WASHINGTON - The United States on Monday challenged China's claim that it has complied with World Trade Organization rules regarding duties on certain U.S. steel products.

U.S. Trade Representative Michael Froman announced that the United States was requesting that China enter into consultations over Beijing's claim that it has brought its duties on U.S. exports of grain oriented flat-rolled electrical steel (GOES) into compliance with WTO rules.

The request marks the first time the United States has launched a proceeding in the Geneva-based international trade body to challenge a claim by China that it has complied in a WTO dispute, the USTR said.

"The WTO found that China's duties are inconsistent with WTO rules. We were right, and China was wrong.
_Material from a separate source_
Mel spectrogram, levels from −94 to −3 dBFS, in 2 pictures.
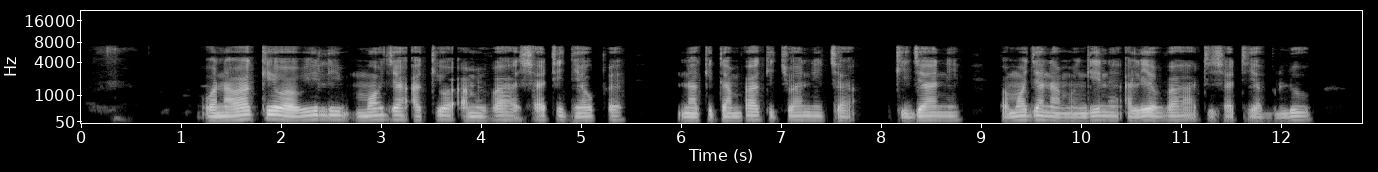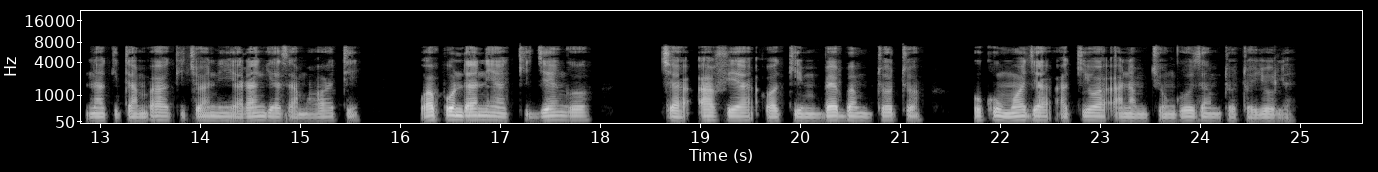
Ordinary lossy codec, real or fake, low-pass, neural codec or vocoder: AAC, 48 kbps; real; 7.2 kHz; none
Unfortunately, it appears that China has not corrected those inconsistencies," Froman said in a statement.

According to the USTR, China's actions cut off more than $250 million in U.S. exports of the high-tech steel product used primarily in the power-generating industry.

The magnetic U.S. rolled steel is made by AK Steel Corp. (IW 500/175) and Allegheny Ludlum.

The dispute dates back to September 2010 when Washington accused China of breaching trade rules by not providing sufficient evidence that antidumping duties were needed on U.S. imports of the specialist steel.

In June 2012 the WTO ruled in favor of the United States complaint. China, after losing an appeal of the decision, pledged in November that year to change its restrictive policy to comply with the ruling.

Copyright Agence France-Presse, 2014